**Activity**. For each line of the listing that contains "down", make a copy and return it.

**Data extracts**.
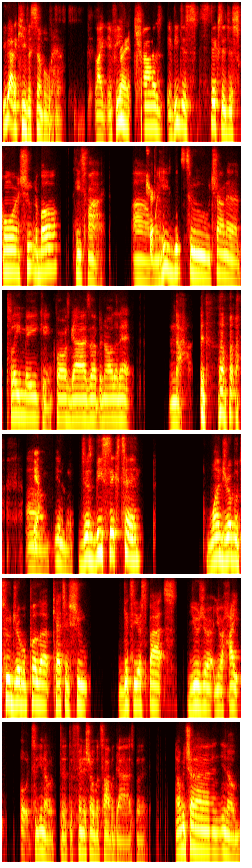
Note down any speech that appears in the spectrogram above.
you got to keep it simple with him. Like if he right. tries, if he just sticks to just scoring, shooting the ball, he's fine. Um, sure. When he gets to trying to play make and cross guys up and all of that, nah. um, yeah. You know, just be 6'10, one dribble, two dribble, pull up, catch and shoot, get to your spots, use your your height to you know to, to finish over top of guys, but don't be trying you know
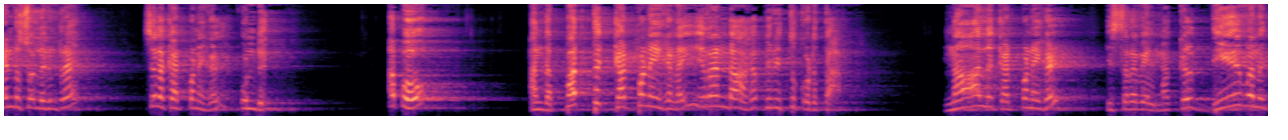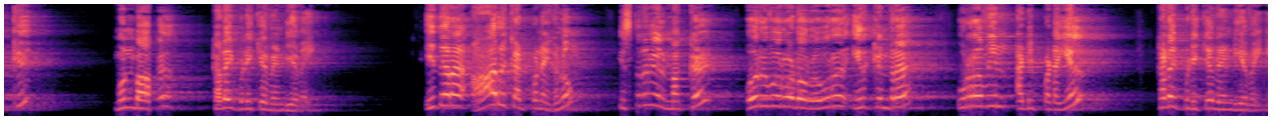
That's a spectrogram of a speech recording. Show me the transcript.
என்று சொல்லுகின்ற சில கற்பனைகள் உண்டு. அப்போ அந்த பத்து கற்பனைகளை இரண்டாக பிரித்து கொடுத்தார். நாலு கற்பனைகள் இஸ்ரவேல் மக்கள் தேவனுக்கு முன்பாக கடைபிடிக்க வேண்டியவை. இதர ஆறு கற்பனைகளும் இஸ்ரவேல் மக்கள் ஒருவரோட ஒருவர் இருக்கின்ற உறவின் அடிப்படையில் கடைபிடிக்க வேண்டியவை.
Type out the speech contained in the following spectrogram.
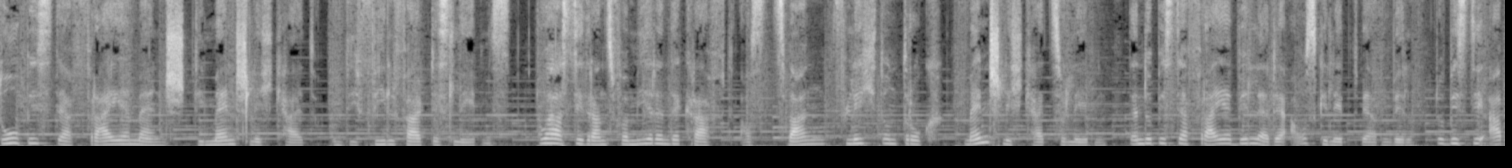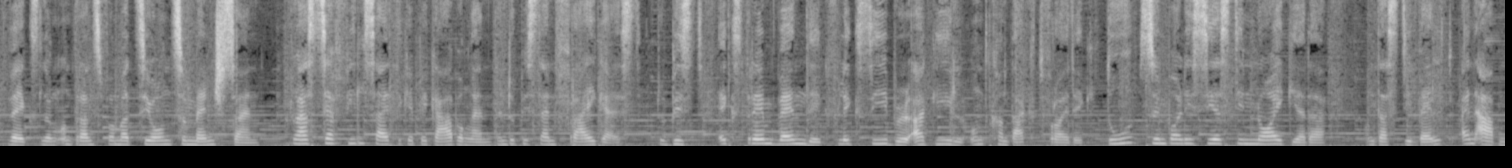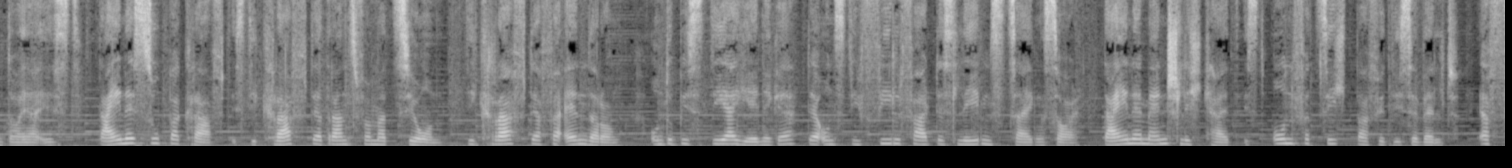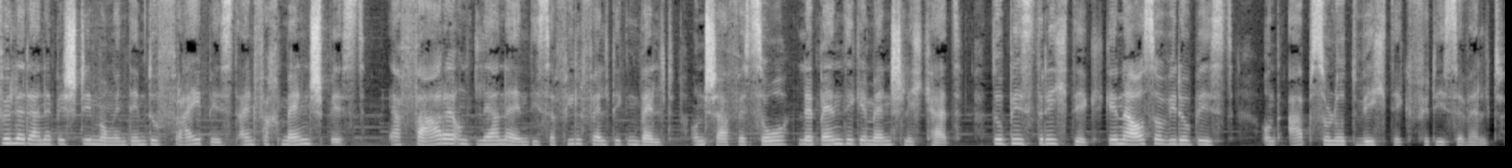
Du bist der freie Mensch, die Menschlichkeit und die Vielfalt des Lebens. Du hast die transformierende Kraft, aus Zwang, Pflicht und Druck Menschlichkeit zu leben, denn du bist der freie Wille, der ausgelebt werden will. Du bist die Abwechslung und Transformation zum Menschsein. Du hast sehr vielseitige Begabungen, denn du bist ein Freigeist. Du bist extrem wendig, flexibel, agil und kontaktfreudig. Du symbolisierst die Neugierde, und dass die Welt ein Abenteuer ist. Deine Superkraft ist die Kraft der Transformation, die Kraft der Veränderung und du bist derjenige, der uns die Vielfalt des Lebens zeigen soll. Deine Menschlichkeit ist unverzichtbar für diese Welt. Erfülle deine Bestimmung, indem du frei bist, einfach Mensch bist. Erfahre und lerne in dieser vielfältigen Welt und schaffe so lebendige Menschlichkeit. Du bist richtig, genauso wie du bist und absolut wichtig für diese Welt.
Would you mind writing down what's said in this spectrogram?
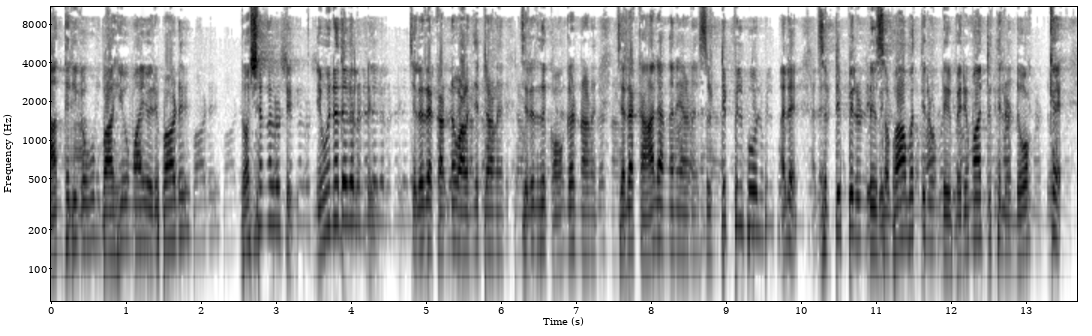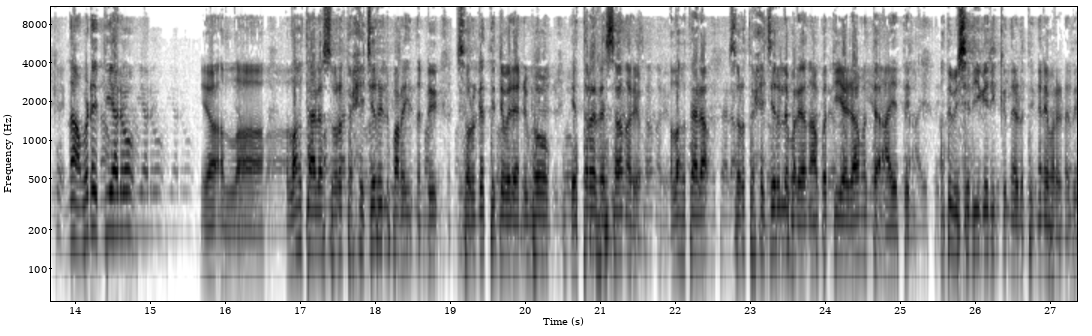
ആന്തരികവും ബാഹ്യവുമായ ഒരുപാട് ദോഷങ്ങളുണ്ട് ന്യൂനതകളുണ്ട്. ചിലരെ കണ്ണ് വളഞ്ഞിട്ടാണ് ചിലരത് കോങ്കണ്ണാണ് ചില കാലം അങ്ങനെയാണ്. സൃഷ്ടിപ്പിൽ പോലും അല്ലെ? സൃഷ്ടിപ്പിലുണ്ട് സ്വഭാവത്തിലുണ്ട് പെരുമാറ്റത്തിലുണ്ട് ഒക്കെ. എന്നാ അവിടെ എത്തിയാലോ? യാ അല്ലാ. അള്ളാഹു താല സൂറത്ത് ഹിജറിൽ പറയുന്നുണ്ട് സ്വർഗത്തിന്റെ ഒരു അനുഭവം എത്ര രസാന്നറിയോ? അള്ളാഹു താല സൂറത്ത് ഹിജറിൽ പറയാം നാൽപ്പത്തി ഏഴാമത്തെ ആയത്തിൽ. അത് വിശദീകരിക്കുന്നിടത്ത് ഇങ്ങനെ പറയണത്.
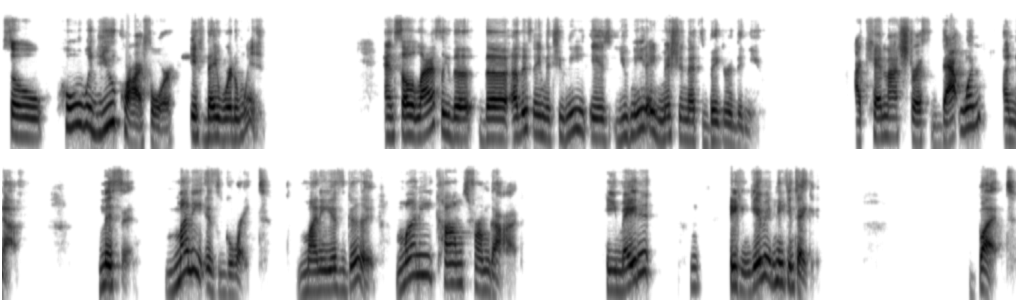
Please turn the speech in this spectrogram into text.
So who would you cry for if they were to win? And so lastly the the other thing that you need is you need a mission that's bigger than you i cannot stress that one enough. Listen money is great. Money is good. Money comes from god. He made it. Hmm, he can give it and he can take it. But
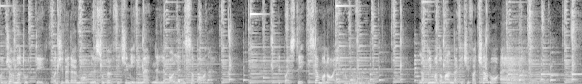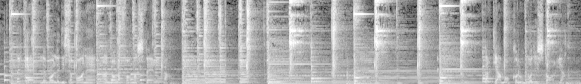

**Written answer**.
Note down any speech that appears in the spectrogram above.
Would you mind writing down what's said in this spectrogram?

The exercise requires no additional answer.